Try the DELETE methods and see how lists of our resources are now having only one element.

curl -X "DELETE" http://localhost:8080/devFestApi/v1/speakers/14
curl -X "DELETE" http://localhost:8080/devFestApi/v1/sessions/115

POST

With the POST request we need to also send the data in a format of JSON.

For Mac/Linux:

curl -H "Content-Type: application/json" -X "POST" -d '{"id":100,"name":"The test speaker"}' http://localhost:8080/devFestApi/v1/speakers
curl -H "Content-Type: application/json" -X "POST" -d '{"id":500,"title":"The test session"}' http://localhost:8080/devFestApi/v1/sessions

For Windows:

curl -H "Content-Type: application/json" -X "POST" -d "{\"id\":100,\"name\":\"The test speaker\"}" http://localhost:8080/devFestApi/v1/speakers
curl -H "Content-Type: application/json" -X "POST" -d "{\"id\":500,\"title\":\"The test session\"}" http://localhost:8080/devFestApi/v1/sessions

Step 5 - Fill lists with data from JSON

Previous steps used the static data from lists in a lib/utils/static_data.dart. We don't use database in this code lab but we want to have still more then two items in our resources.

So we parse the prepared lib/sessions.json and lib/speakers.json which are generated from JSON files from official DevFest website and fill the lists with these data (original JSON had unnecessary tags for our purpose and speakers were only a list of ids).

This functionality is already implemented in lib/utils/json_loaders.dart. Take a look at the code. Code parses the JSON files for speakers and sessions and generates a List of objects (Speaker and Session) for them using the .toJson() constructor for every object.

And then we need to add an import to our DevFestApi class:

import '../utils/json_loaders.dart';

And use it in our resource constructors:

class SpeakersResource {
  List _speakers;

  SpeakersResource() {
    _speakers = loadSpeakersFromJson();
  }

  //other contents of the class
}

class SessionsResource {
  List _sessions;

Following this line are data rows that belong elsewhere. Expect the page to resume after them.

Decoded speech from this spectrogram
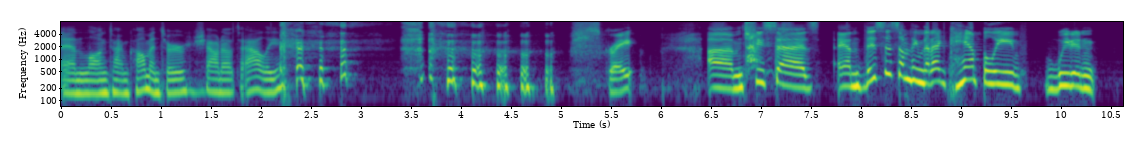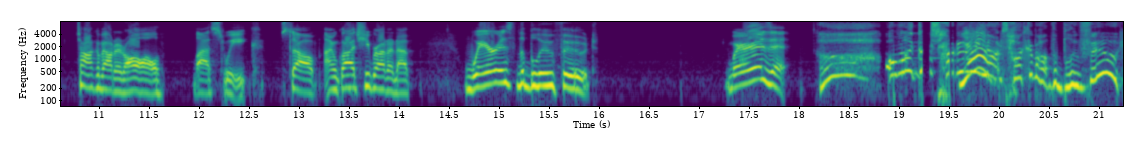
and longtime commenter. Shout out to Allie. She's great. Um, she says, and this is something that I can't believe we didn't talk about at all last week. So I'm glad she brought it up. Where is the blue food? Where is it? Oh my gosh, how did Yeah. we not talk about the blue food?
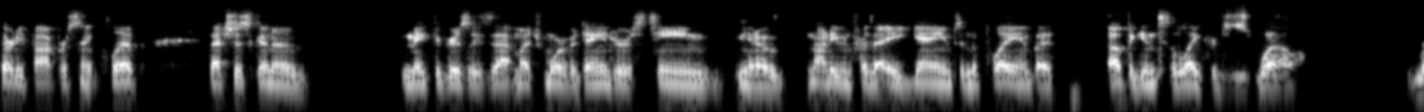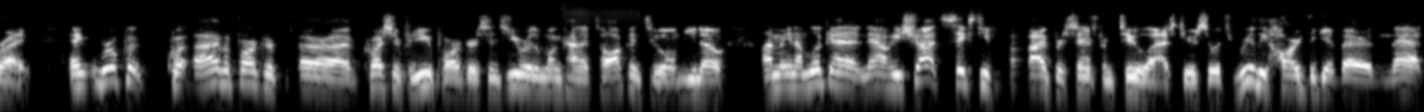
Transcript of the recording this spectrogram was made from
a 35% clip, that's just going to make the Grizzlies that much more of a dangerous team, you know, not even for the eight games in the play in, but up against the Lakers as well. Right. And real quick, I have a Parker uh, question for you, Parker. Since you were the one kind of talking to him, you know, I mean, I'm looking at it now. He shot 65% from two last year, so it's really hard to get better than that.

  SessionsResource() {
    _sessions = loadSessionsFromJson();
  }
  
  //other contents of the class
}

Stop current server and run it again.

Resources